Jewish comedy star Seth Rogen kicked up controversy Sunday when he said a new blockbuster movie reminded him of a fictional Nazi propaganda film.
“American Sniper kind of reminds me of the movie that’s showing in the third act of Inglorious Basterds,” Rogen tweeted.
“American Sniper” is Clint Eastwood’s new Iraq War drama, which took in a record $105.3 million over the Martin Luther King Jr. four-day weekend.
Inglourious Basterds, directed by Quentin Tarantino, features an assassination attempt on Adolph Hitler while he attends the premiere of a fictitious Nazi propaganda film, Nation’s Pride. The Nazi movie stars a character who boasts about killing hundreds of Allied soldiers from his perch in a clock tower.
American Sniper kind of reminds me of the movie that's showing in the third act of Inglorious Basterds.
— Seth Rogen (@Sethrogen) January 18, 2015
On Monday, Rogen defended his comments, tweeting, “I just said something ‘kinda reminded’ me of something else. I actually liked American Sniper. It just reminded me of the Tarantino scene. I wasn’t comparing the two. Big difference between comparing and reminding. Apples remind me of oranges.
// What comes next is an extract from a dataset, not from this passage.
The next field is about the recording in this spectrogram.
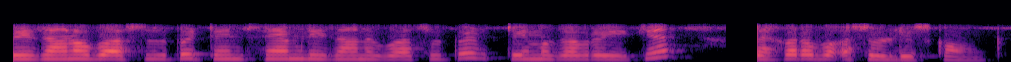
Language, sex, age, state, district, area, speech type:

Can’t compare them, though.
“But if you were having a slow news day, you’re welcome for me giving you the opportunity to blow something completely out of proportion.”
Rogen was in the news recently when the release of his comedy “The Interview” was delayed after hackers threatened terrorist attacks if the movie, which shows the assassination of North Korean leader Kim Jong Un, was shown in American theaters.
American Sniper’s unprecedented success obliterated forecasts and set numerous box-office records. It easily surpassed “Avatar” to become the biggest January weekend ever.
The movie was nominated for six Academy Awards. This was actually the third week of release for “American Sniper,” which played in just a handful of theaters for two weeks. That slow release pattern helped stoke demand for the film, in which Bradley Cooper stars as Navy SEAL marksman Chris Kyle.
Going into the weekend, optimistic predictions for “American Sniper” were closer to $50 million, which still would have been an enormous success, particularly considering how little appetite audiences have had for movies about the wars in Iraq and Afghanistan.
“This was maybe the most underestimated film of all time, considering that it did about twice what estimates predicted,” said Paul Dergarabedian, senior media analyst for box-office firm Rentrak. “This just doesn’t happen.”
AP contributed to this report.